Shuttle Shoots for Tuesday Landing in Florida
CAPE CANAVERAL, Fla. - Discovery's seven astronauts will try again Tuesday to land at Kennedy Space Center, but will likely touch down in California if there's a repeat of the clouds and rain that thwarted Monday's two landing attempts.
"Folks really worked it hard down here," Rick Sturckow, an astronaut communicating with the crew from Houston, radioed to wave off the second attempt just before 9 a.m. Monday. "But in the end of the day, it's just too low of a ceiling and visibility."
"We'll be hopeful for better weather tomorrow," replied Discovery commander Alan Poindexter.
By that time, fog had enveloped the top of KSC's 52-story Vehicle Assembly Building and low clouds obscured the spaceport's three-mile runway.
Tuesday, Discovery can return home at 7:34 a.m. or 9:08 a.m., or touch down at Edwards Air Force Base in California at 9:01 a.m., 10:35 a.m. or 12:11 p.m.
NASA will likely try the first two opportunities in Florida, and if necessary, the latter two in California.
The weather forecast as of Monday afternoon looked good for Edwards and iffy again - but improving - at KSC.
"There's good cause for optimism," said Sturckow.
Discovery is returning from the International Space Station, where during a more than 10-day stay the crew transferred tons of equipment and supplies to and from the science complex and performed maintenance on three spacewalks.
A failed communications antenna had already extended Discovery's planned 13-day mission by a day.

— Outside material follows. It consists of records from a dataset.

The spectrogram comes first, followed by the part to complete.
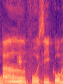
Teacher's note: Nun dengan mim dia kena dengung sikit.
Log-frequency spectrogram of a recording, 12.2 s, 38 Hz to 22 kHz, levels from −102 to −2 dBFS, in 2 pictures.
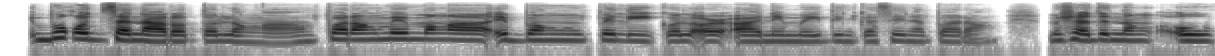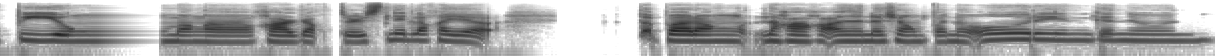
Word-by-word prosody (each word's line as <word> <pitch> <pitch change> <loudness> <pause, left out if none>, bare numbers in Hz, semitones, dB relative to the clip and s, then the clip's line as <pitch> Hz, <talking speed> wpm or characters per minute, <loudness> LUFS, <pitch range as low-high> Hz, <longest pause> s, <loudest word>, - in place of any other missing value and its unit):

The orbiter has enough propellant, oxygen and other consumables to stay aloft until Wednesday, but NASA typically does not wait until the last chance to land unless there is a technical problem. Because of Discovery's delayed return, United Launch Alliance pushed back by a day its planned launch of an Atlas V rocket from Cape Canaveral Air Force Station, to 7:52 p.m. Thursday.